Data entries
---------------

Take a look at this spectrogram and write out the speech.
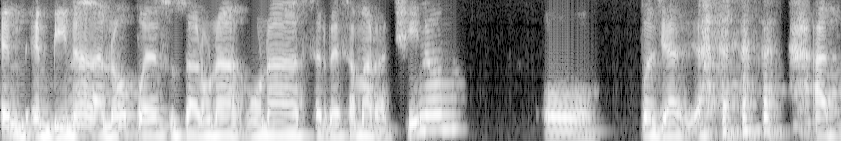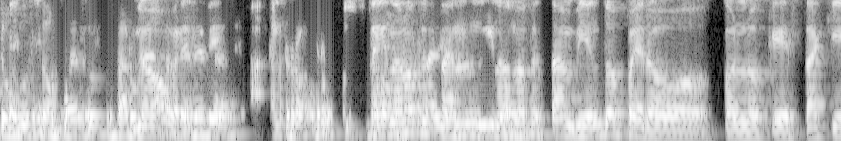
en, en vinada, ¿no? Puedes usar una, una cerveza marrachino o pues ya, a tu gusto puedes usar una no, hombre, ustedes no nos, están, no nos están viendo, pero con lo que está aquí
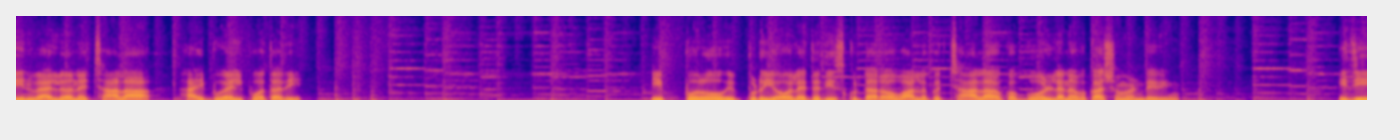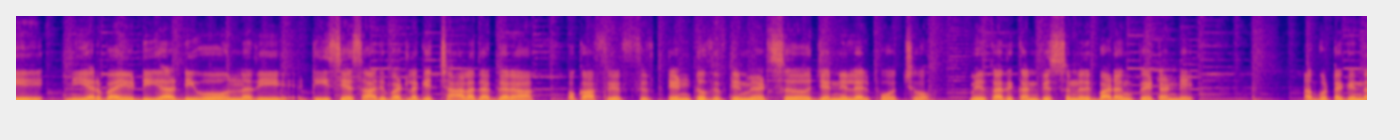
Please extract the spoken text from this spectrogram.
దీని వాల్యూ అనేది చాలా హైప్గా వెళ్ళిపోతుంది. ఇప్పుడు ఇప్పుడు ఎవరైతే తీసుకుంటారో వాళ్ళకు చాలా ఒక గోల్డెన్ అవకాశం అండి ఇది. ఇది నియర్ బై డిఆర్డిఓ ఉన్నది. టీసీఎస్ ఆదిపట్లకి చాలా దగ్గర ఒక ఫిఫ్ టెన్ టు ఫిఫ్టీన్ మినిట్స్ జర్నీలో వెళ్ళిపోవచ్చు. మీకు అది కనిపిస్తున్నది బడంగ్పేట్ అండి. ఆ గుట్ట కింద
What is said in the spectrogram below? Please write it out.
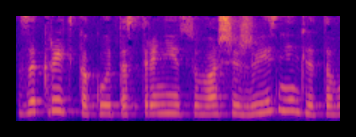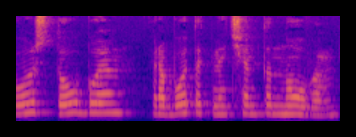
закрыть какую-то страницу вашей жизни для того, чтобы работать над чем-то новым.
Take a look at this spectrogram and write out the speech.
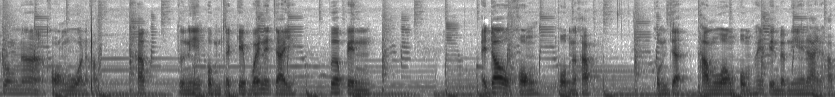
ช่วงหน้าของวัวนะครับครับ ตัวนี้ผมจะเก็บไว้ในใจเพื่อเป็นไอดอลของผมนะครับ ผมจะทำวัวของผมให้เป็นแบบนี้ให้ได้นะครับ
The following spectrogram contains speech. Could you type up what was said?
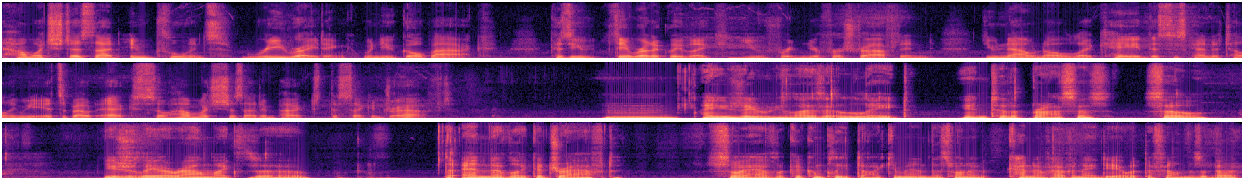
how much does that influence rewriting when you go back? Because you theoretically, like, you've written your first draft and you now know, like, hey, this is kind of telling me it's about X. So, how much does that impact the second draft? Mm, I usually realize it late into the process. So usually around like the the end of like a draft. So I have like a complete document and that's when I kind of have an idea what the film is about.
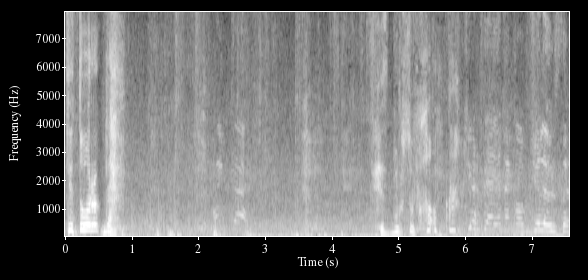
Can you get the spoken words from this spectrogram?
Ти торок, бля. Збуксував, нахуй. Я так обділився.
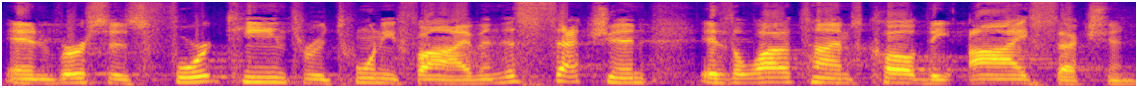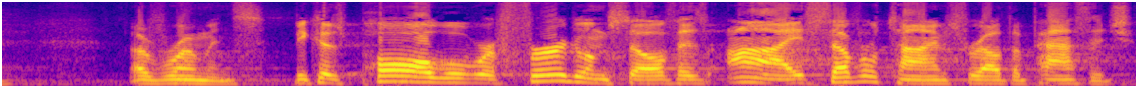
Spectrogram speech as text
in verses 14 through 25. And this section is a lot of times called the I section of Romans, because Paul will refer to himself as I several times throughout the passage.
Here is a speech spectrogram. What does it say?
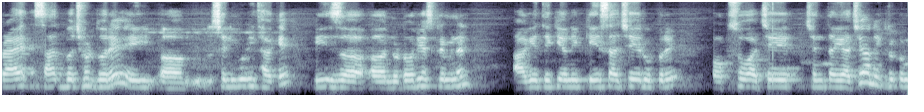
প্রায় সাত বছর ধরে এই শিলিগুড়ি থাকে। ইজ নোটোরিয়াস ক্রিমিনাল আগে থেকে অনেক কেস আছে এর উপরে। পক্সো আছে ছিনতাই আছে অনেক রকম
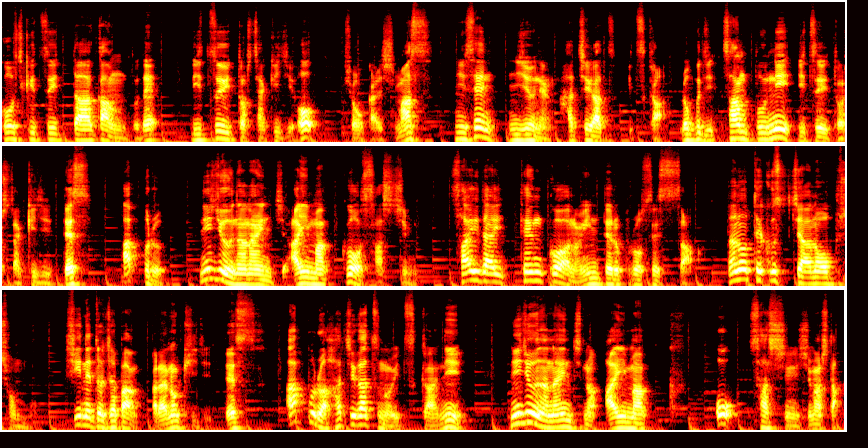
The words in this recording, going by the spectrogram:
公式ツイッターアカウントでリツイートした記事を紹介します。2020年8月5日6時3分にリツイートした記事です。Apple 27インチ iMac を刷新。最大10コアのインテルプロセッサー。ナノテクスチャーのオプションも。C ネットジャパンからの記事です。Apple は8月の5日に27インチの iMac を刷新しました。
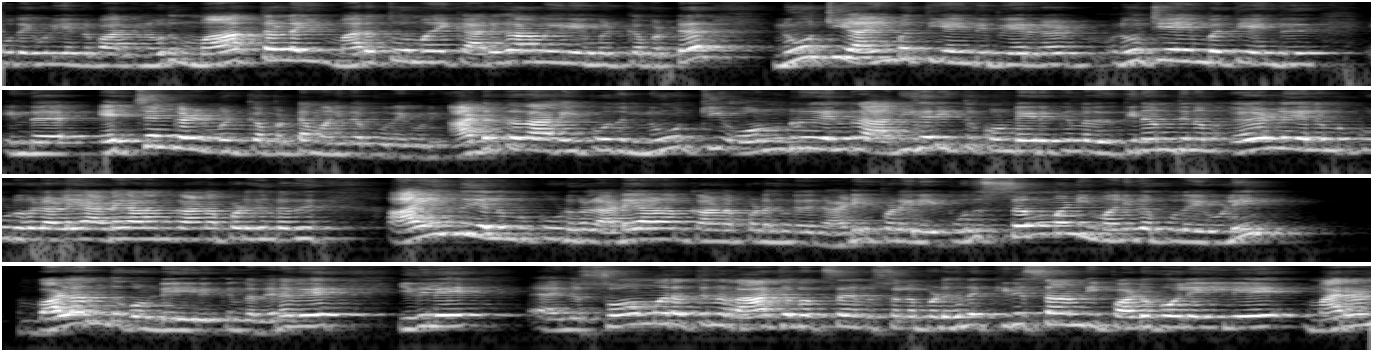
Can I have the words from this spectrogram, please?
புதைகுழி என்று பார்க்கும்போது மாத்தளை மருத்துவமனைக்கு அருகாமையிலே மீட்கப்பட்ட நூற்றி ஐம்பத்தி ஐந்து பேர்கள் நூற்றி ஐம்பத்தி ஐந்து இந்த எச்சங்கள் மீட்கப்பட்ட மனித புதைகுழி. அடுத்ததாக இப்போது நூற்றி ஒன்று என்று அதிகரித்துக் கொண்டே இருக்கின்றது. தினம் தினம் ஏழு எலும்புக்கூடுகள் அடைய அடையாளம் காணப்படுகின்றது. ஐந்து எலும்புக்கூடுகள் அடையாளம் காணப்படுகின்றது அடிப்படையில் இப்போது செம்மணி மனித புதைகுழி வளர்ந்து கொண்டே இருக்கின்றது. எனவே இதிலே இந்த சோமரத்தின ராஜபக்ச என்று சொல்லப்படுகின்ற கிருசாந்தி படுகொலையிலே மரண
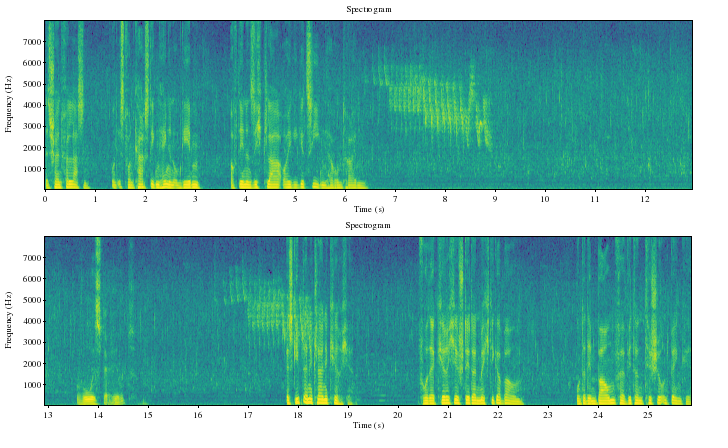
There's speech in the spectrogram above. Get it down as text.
Es scheint verlassen und ist von karstigen Hängen umgeben, auf denen sich klaräugige Ziegen herumtreiben. Wo ist der Hirt? Es gibt eine kleine Kirche. Vor der Kirche steht ein mächtiger Baum. Unter dem Baum verwittern Tische und Bänke.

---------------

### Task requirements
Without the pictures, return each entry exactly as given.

### Response to this task
Take a look at this spectrogram and write out the speech.
en, en vinada, ¿no? Puedes usar una, una cerveza marrachino o pues ya, a tu gusto puedes usar una no, hombre, ustedes no nos, están, no nos están viendo, pero con lo que está aquí
Please extract the spoken text from this spectrogram.
దీని వాల్యూ అనేది చాలా హైప్గా వెళ్ళిపోతుంది. ఇప్పుడు ఇప్పుడు ఎవరైతే తీసుకుంటారో వాళ్ళకు చాలా ఒక గోల్డెన్ అవకాశం అండి ఇది. ఇది నియర్ బై డిఆర్డిఓ ఉన్నది. టీసీఎస్ ఆదిపట్లకి చాలా దగ్గర ఒక ఫిఫ్ టెన్ టు ఫిఫ్టీన్ మినిట్స్ జర్నీలో వెళ్ళిపోవచ్చు. మీకు అది కనిపిస్తున్నది బడంగ్పేట్ అండి. ఆ గుట్ట కింద
What is said in the spectrogram below? Please write it out.
закрыть какую-то страницу вашей жизни для того, чтобы работать над чем-то новым.
Take a look at this spectrogram and write out the speech.
ช่วงหน้าของวัวนะครับครับ ตัวนี้ผมจะเก็บไว้ในใจเพื่อเป็นไอดอลของผมนะครับ ผมจะทำวัวของผมให้เป็นแบบนี้ให้ได้นะครับ
The following spectrogram contains speech. Could you type up what was said?
how much does that influence rewriting when you go back? Because you theoretically, like, you've written your first draft and you now know, like, hey, this is kind of telling me it's about X. So, how much does that impact the second draft? Mm, I usually realize it late into the process. So usually around like the the end of like a draft. So I have like a complete document and that's when I kind of have an idea what the film is about.
Can you get the spoken words from this spectrogram?
Ти торок, бля. Збуксував, нахуй. Я так обділився.
Spectrogram speech as text
in verses 14 through 25. And this section is a lot of times called the I section of Romans, because Paul will refer to himself as I several times throughout the passage.
Here is a speech spectrogram. What does it say?
প্রায় সাত বছর ধরে এই শিলিগুড়ি থাকে। ইজ নোটোরিয়াস ক্রিমিনাল আগে থেকে অনেক কেস আছে এর উপরে। পক্সো আছে ছিনতাই আছে অনেক রকম
The words in this recording, going by the spectrogram:
公式ツイッターアカウントでリツイートした記事を紹介します。2020年8月5日6時3分にリツイートした記事です。Apple 27インチ iMac を刷新。最大10コアのインテルプロセッサー。ナノテクスチャーのオプションも。C ネットジャパンからの記事です。Apple は8月の5日に27インチの iMac を刷新しました。
Can I have the words from this spectrogram, please?
புதைகுழி என்று பார்க்கும்போது மாத்தளை மருத்துவமனைக்கு அருகாமையிலே மீட்கப்பட்ட நூற்றி ஐம்பத்தி ஐந்து பேர்கள் நூற்றி ஐம்பத்தி ஐந்து இந்த எச்சங்கள் மீட்கப்பட்ட மனித புதைகுழி. அடுத்ததாக இப்போது நூற்றி ஒன்று என்று அதிகரித்துக் கொண்டே இருக்கின்றது. தினம் தினம் ஏழு எலும்புக்கூடுகள் அடைய அடையாளம் காணப்படுகின்றது. ஐந்து எலும்புக்கூடுகள் அடையாளம் காணப்படுகின்றது அடிப்படையில் இப்போது செம்மணி மனித புதைகுழி வளர்ந்து கொண்டே இருக்கின்றது. எனவே இதிலே இந்த சோமரத்தின ராஜபக்ச என்று சொல்லப்படுகின்ற கிருசாந்தி படுகொலையிலே மரண
There's speech in the spectrogram above. Get it down as text.
Es scheint verlassen und ist von karstigen Hängen umgeben, auf denen sich klaräugige Ziegen herumtreiben. Wo ist der Hirt? Es gibt eine kleine Kirche. Vor der Kirche steht ein mächtiger Baum. Unter dem Baum verwittern Tische und Bänke.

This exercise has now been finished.